== Work request ==
Write out each record exactly as it stands. No pictures belong in the copy.

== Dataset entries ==
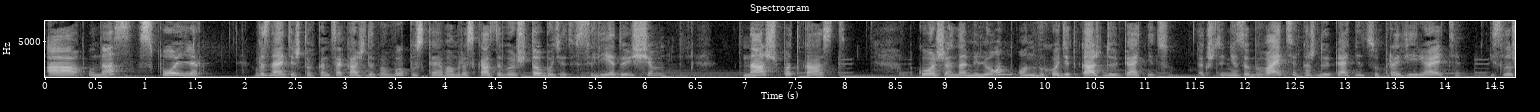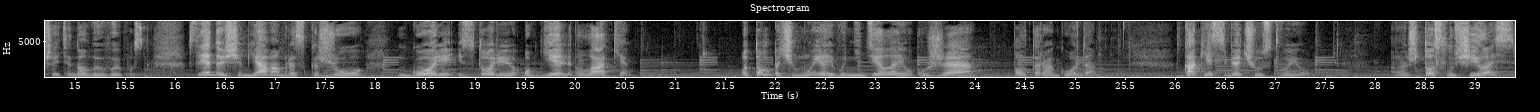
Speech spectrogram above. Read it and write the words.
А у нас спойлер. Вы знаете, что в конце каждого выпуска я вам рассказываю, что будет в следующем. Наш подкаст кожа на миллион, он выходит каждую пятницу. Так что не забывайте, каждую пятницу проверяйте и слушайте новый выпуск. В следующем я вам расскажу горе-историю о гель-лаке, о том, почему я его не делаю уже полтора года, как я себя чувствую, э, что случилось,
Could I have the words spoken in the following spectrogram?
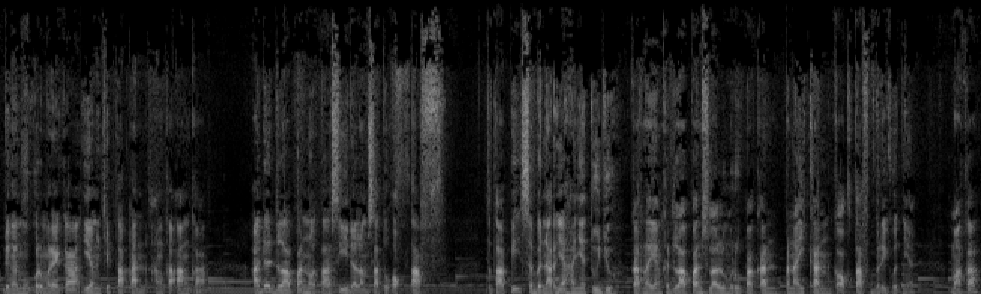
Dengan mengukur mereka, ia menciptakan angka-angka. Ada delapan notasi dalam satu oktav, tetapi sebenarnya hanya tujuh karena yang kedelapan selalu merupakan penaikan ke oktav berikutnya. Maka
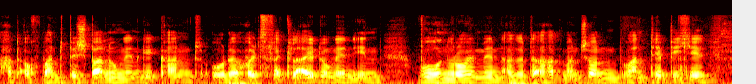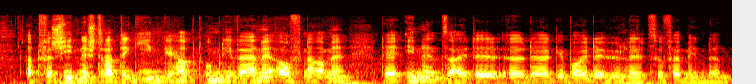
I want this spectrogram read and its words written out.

== Exercise answer ==
Speech spectrogram above. Read it and write the words.
А у нас спойлер. Вы знаете, что в конце каждого выпуска я вам рассказываю, что будет в следующем. Наш подкаст кожа на миллион, он выходит каждую пятницу. Так что не забывайте, каждую пятницу проверяйте и слушайте новый выпуск. В следующем я вам расскажу горе-историю о гель-лаке, о том, почему я его не делаю уже полтора года, как я себя чувствую, э, что случилось,
Could I have the words spoken in the following spectrogram?
Dengan mengukur mereka, ia menciptakan angka-angka. Ada delapan notasi dalam satu oktav, tetapi sebenarnya hanya tujuh karena yang kedelapan selalu merupakan penaikan ke oktav berikutnya. Maka
I want this spectrogram read and its words written out.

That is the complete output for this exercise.